For centuries, the lives of people living by Koitajoki were centered around fishing, gathering, hunting – especially for forest reindeer and birds -, and slash-and-burn agriculture. The runesinging tradition was tied to these practices and remained a vibrant part of the local culture until early 1900s. Runesinging is an endemic singing tradition of poems that has been orally passed from one generation to another. It was a way to analyze and interpret the world, both in everyday life and during celebrations. The national epic of Finland, Kalevala, is based on these poems, a major part of which have been collected in the catchment of Koitajoki.
Still today, despite the impacts of modernization, river seining is an ancient fishing practice that still remains in Koitajoki. It is a unique form of subsistence fishery that is used for catching the endemic whitefish, simultaneously supporting its spawning areas.
The 200-kilometre-long Koitajoki River flows through large peatlands and forests in the borderlands between Finland and Russia. Almost 40 % of the lands of the river’s catchment consist of peatlands, which is why the water of the river is naturally humus-rich and dark in color.
Even though the Koitajoki catchment remains a vibrant wilderness and provides diverse habitats for a multitude of species, it has also experienced major changes and disturbances. Hydropower construction, loggings, drainage of peatlands, and peat mining, especially since the mid-1900s, have had its effects on both water quality and biodiversity of the entire catchment. The mercury levels of the river are of special concern.
Koitajoki used to be a significant spawning area of migratory fish, such as the endangered landlocked Atlantic salmon. The endemic plankton whitefish (Coregonus l. pallasi) still lingers on, despite the damages.
The catchment of Koitajoki is rich in both biodiversity and cultural heritage. Learn more about its sites by visiting the pages below. Some of the sites on the map are included in the Landscape Rewilding Program of Snowchange Cooperative. The program restores waters and peatlands as a response to biodiversity loss and climate change.

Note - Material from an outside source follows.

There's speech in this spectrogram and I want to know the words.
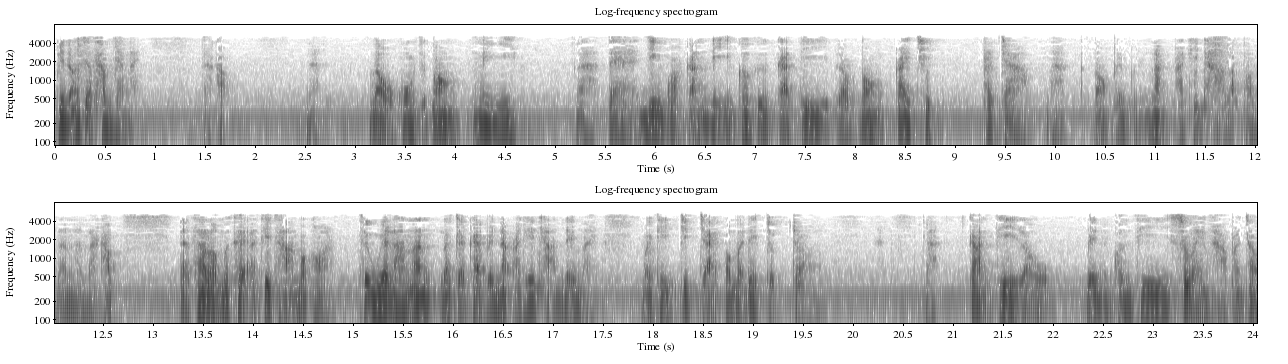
พี่น้องจะทํำยังไงนะครับนะเราคงจะต้องหนี นะแต่ยิ่งกว่าการหนีก็คือการที่เราต้องใกล้ชิดพระเจ้านะต้องเป็นนักอธิษฐานละตอนนั้นนะครับ แต่ถ้าเราไม่เคยอธิษฐานมาก่อน ถึงเวลานั้นเราจะกลายเป็นนักอธิษฐานได้ไหมบางทีจิตใจก็ไม่ได้จดจ่อการที่เราเป็นคนที่แสวงหาพระเจ้า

Havukkakallio hillfort is a rare cultural heritage site in the municipality of Ilomantsi. It was used as a fortification to defend the local population from invaders in the Middle Ages (1300s-1500s AD). Havukkakallio’s steep hills and high walls, the remains of which can still been seen on the hilltop, helped to defend the settlement against enemies.
Keljonsuo is a
Koitere is a large lake with 451 islands, sandy beaches and intact peatlands.
This website is maintained by Snowchange Cooperative, an independent non-profit that was started in late 2000 to document climate and environmental change in the North and work with local and Indigenous communities of the Northern regions. The Landscape Rewilding Programme of Snowchange advances community-based and -controlled efforts to fight climate change, enhance biodiversity and protect waterways.